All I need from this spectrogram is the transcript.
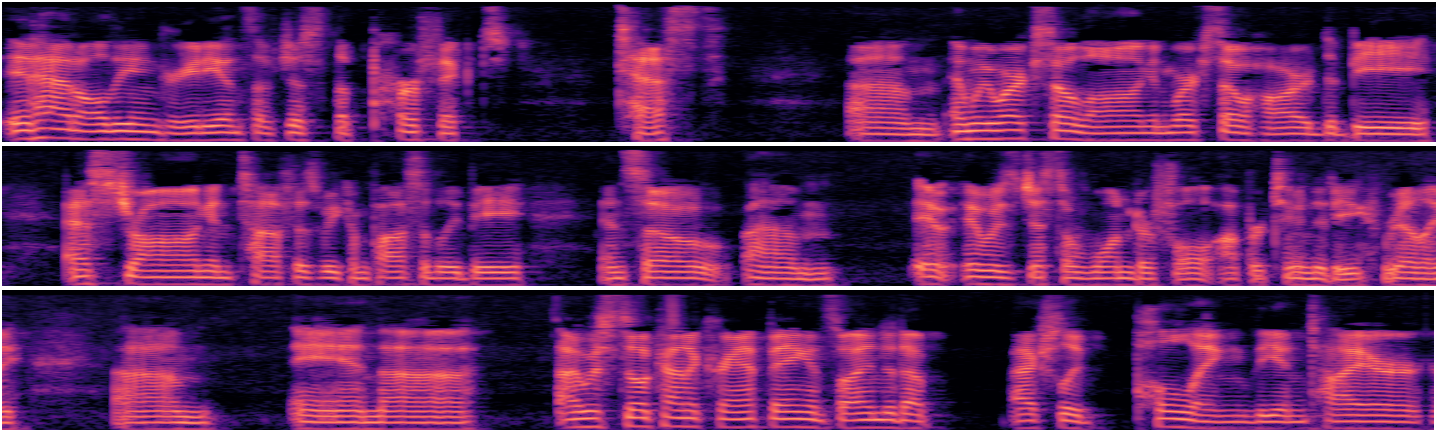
it had all the ingredients of just the perfect test. Um, and we work so long and work so hard to be as strong and tough as we can possibly be. And so, um, it, it was just a wonderful opportunity, really. Um, and, uh, I was still kind of cramping. And so I ended up actually pulling the entire,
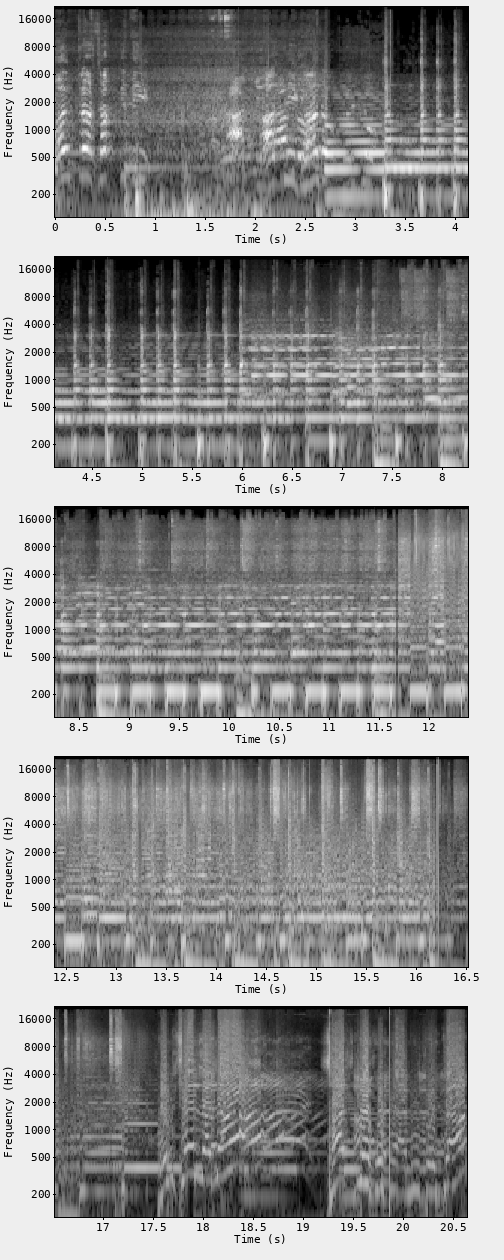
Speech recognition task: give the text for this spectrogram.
મંત્ર શક્તિ થી હાથી ગાંડો સાતમા કોઠે આવી પહોંચ્યા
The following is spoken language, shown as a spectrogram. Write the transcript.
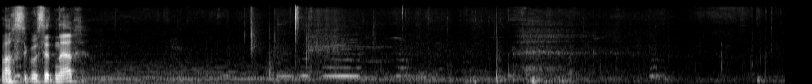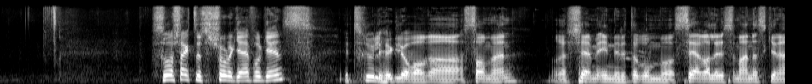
Vær så god, sitt ned. Så kjekt å se dere, folkens. Utrolig hyggelig å være sammen. Når jeg kommer inn i dette rommet og ser alle disse menneskene,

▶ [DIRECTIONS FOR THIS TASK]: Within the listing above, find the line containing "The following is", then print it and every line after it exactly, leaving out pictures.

▶ [REPLY TO THE EXERCISE]:
The following is spoken language, shown as a spectrogram. Write the transcript.
Vær så god, sitt ned. Så kjekt å se dere, folkens. Utrolig hyggelig å være sammen. Når jeg kommer inn i dette rommet og ser alle disse menneskene,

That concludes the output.